Hi, it’s Pete Wells, restaurant critic for the Times and inveterate between-meal snacker. I’ll get to that in a minute.
First, though, have you seen Priya Krishna’s article (with a clever, gamified design by Umi Syam and Aliza Aufrichtig) tracking all the reservations and walk-ins over the course of one night at Semma? The restaurant, serving Vijay Kumar’s interpretation of South Indian food, was number 12 in my ranking of the city’s 100 best, and tables are quite hard to come by. The article explains why reservations are snapped up the way they are and offers hints on how you can get one yourself.
Now for snack time. I’ve been thinking a lot lately about one of the most useful categories of savory snack, the ones you can slip into your pocket now — or your literary tote bag, or your secretly lethal fanny pack — and carry around with you until you’re hungry.
I’m not talking about Spicy Pineapple Jalapeño Doritos. These snacks have a little more heft. They come in handy for all sorts of things, but I think they are most useful when you are going some place where you may not see a taco cart for an hour or two.
Here are a few addresses where you can load up for your next urban expedition.
Myers of Keswick, West Village

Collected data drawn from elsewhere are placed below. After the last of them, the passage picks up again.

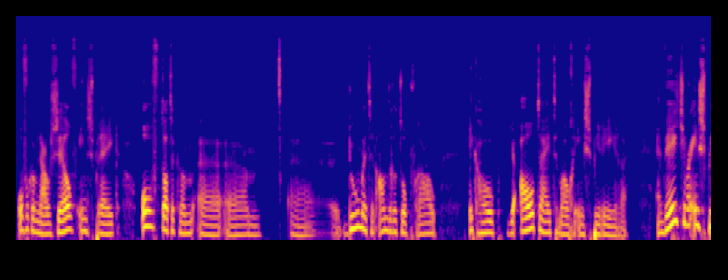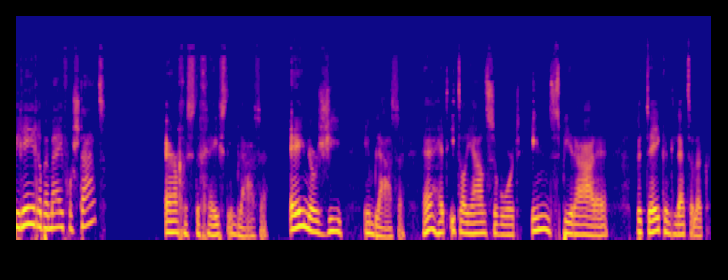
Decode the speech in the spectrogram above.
Of ik hem nou zelf inspreek, of dat ik hem uh, um, uh, doe met een andere topvrouw. Ik hoop je altijd te mogen inspireren. En weet je waar inspireren bij mij voor staat? Ergens de geest inblazen, energie inblazen. Het Italiaanse woord inspirare betekent letterlijk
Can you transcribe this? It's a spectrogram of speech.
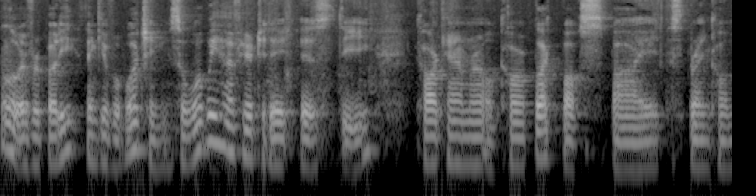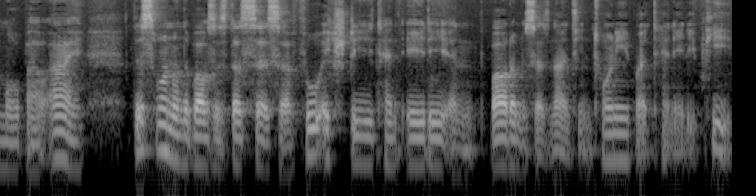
Hello everybody, thank you for watching. So what we have here today is the car camera or car black box by this brand called Mobile-i. This one on the box is, that says uh, Full HD 1080 and bottom it says 1920 by 1080p.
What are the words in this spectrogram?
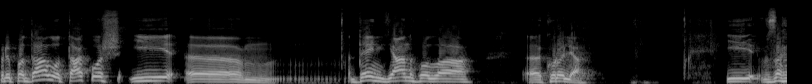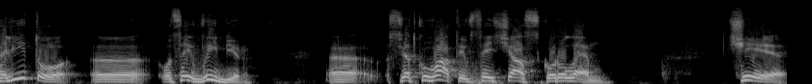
припадало також і День Янгола короля. І взагалі-то е, оцей вибір е, святкувати в цей час королем чи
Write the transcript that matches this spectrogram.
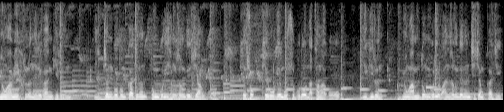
용암이 흘러내려간 길은 일정 부분까지는 동굴이 형성되지 않고 계속 계곡의 모습으로 나타나고 이 길은 용암 동굴이 완성되는 지점까지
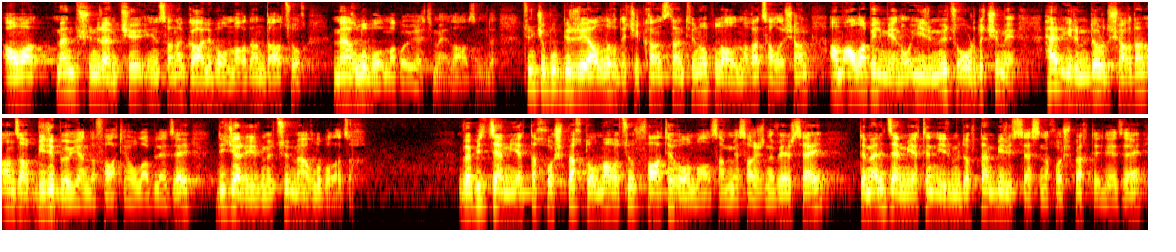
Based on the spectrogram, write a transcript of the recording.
Amma mən düşünürəm ki, insana qalib olmaqdan daha çox məğlub olmağı öyrətmək lazımdır. Çünki bu bir reallıqdır ki, Konstantinopolu almağa çalışan, amma ala bilməyən o 23 ordu kimi hər 24 uşaqdan ancaq biri böyüyəndə Fatih ola biləcək, digər 23-ü məğlub olacaq və biz cəmiyyətdə xoşbəxt olmaq üçün Fatih olmalısan mesajını versək, deməli cəmiyyətin 24-dən bir hissəsini xoşbəxt eləyəcək,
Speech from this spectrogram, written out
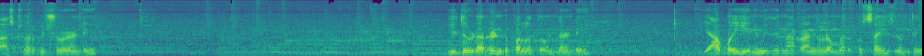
లాస్ట్ వరకు చూడండి. ఇది దూడ రెండు పళ్ళతో ఉందండి. యాభై ఎనిమిదిన్నర రంగులం వరకు సైజు ఉంది.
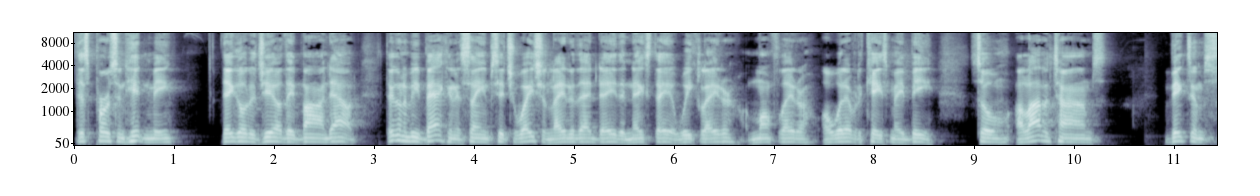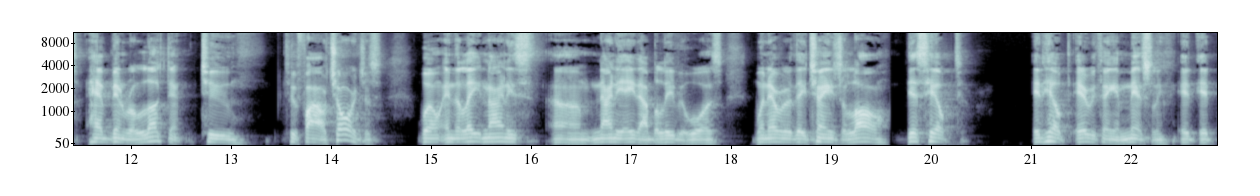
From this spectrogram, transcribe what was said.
this person hit me, they go to jail, they bond out, they're going to be back in the same situation later that day, the next day, a week later, a month later, or whatever the case may be. So a lot of times victims have been reluctant to to file charges. Well, in the late 90s, um, 98, I believe it was, whenever they changed the law, this helped. It helped everything immensely. It, it,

This is the shop where your friend who lived in London for six months goes to buy imported English Kit Kats because, as you have heard many times by now, “they just taste better.” But Myers of Keswick also bakes some of the city’s finest savory pies and pastry-encased meats: golden sticks of puff pastry wrapped around fresh chipolata sausages; spiced-pork pies, their top crusts shiny with pork jelly that bubbles up as it bakes; Cornish-style pasties filled with an agreeably placid mush of ground beef, peas and potatoes. The Scotch eggs probably have the highest protein concentration, but my first choice would be the miniature terrine of pork and Stilton in a high-sided oval crust. You won’t need mustard. Reeking and insistent, Stilton is its own condiment.
Omusubi Gonbei, Midtown
It’s true that the nori on the omusubi sold at this stall inside the Japanese grocer Katagiri is usually limp by the time you undo the clear-plastic wrap. But what you sacrifice in crisp seaweed you get back in brightly seasoned fillings — spicy tuna, broiled salmon, cod roe with its concentrated fishiness, salty and sour smears of pink umeboshi — wrapped in rice that is exceptionally tender, fragrant and un-gummy.
Immaculée Restaurant, Prospect Lefferts Gardens
Immaculée Bakery, Little Caribbean
The Jamaican patties you find in pizzerias look like soft orange Pop Tarts. The Haitian pâtés at Immaculée, on the other hand, are boxy, squat and pale yellow, the shape of scones. They have the flakiness of rough puff pastry that’s been folded over a few spoonfuls of spiced beef, salt cod or herring.
Malaysia Beef Jerky, Chinatown
You don’t need to be packing for the Appalachian Trail to appreciate a bag of Malaysia Beef Jerky’s chewy, soy-cured planks of dried meat. (The name notwithstanding, the shop also makes pork jerky and chicken jerky.) If you’re just picking up groceries, it’s possible to make half a pound of it disappear on the trip from Elizabeth Street back to your apartment. Their spicy jerky almost demands a round of drinks, but the unspiced variety is an ideal walking-around meat.
Lady Wong, East Village
Visually arresting and polychromatic desserts are the basis of Lady Wong’s fame. The handful of savory snacks tucked away in the display case would be easy to overlook, but they shine when you need a little something to tide you over until dinner. Besides a textbook version of the Malaysian curry puff, a crimped turnover filled with curried potatoes and peas, there are flaky, golden pastries filled with chicken in black pepper sauce or sardines in spicy tomatoes. Rarest of all locally is lemper tuna, a rectangle of grilled sticky rice. Inside its banana-leaf sleeve, Lady Wong’s lemper are filled with spiced tuna that taste of dried shrimp.
Evelia’s Tamales, Corona, Queens, and Chelsea
Evelia’s is busy before the sun comes up, supplying workers on the early shift with tightly rolled tamales that will still be warm when the lunch break comes. The variety of fillings is notably wide; besides the regular cigar-shaped tamales, look out for flat packets of masa steamed in banana leaves, Oaxacan style.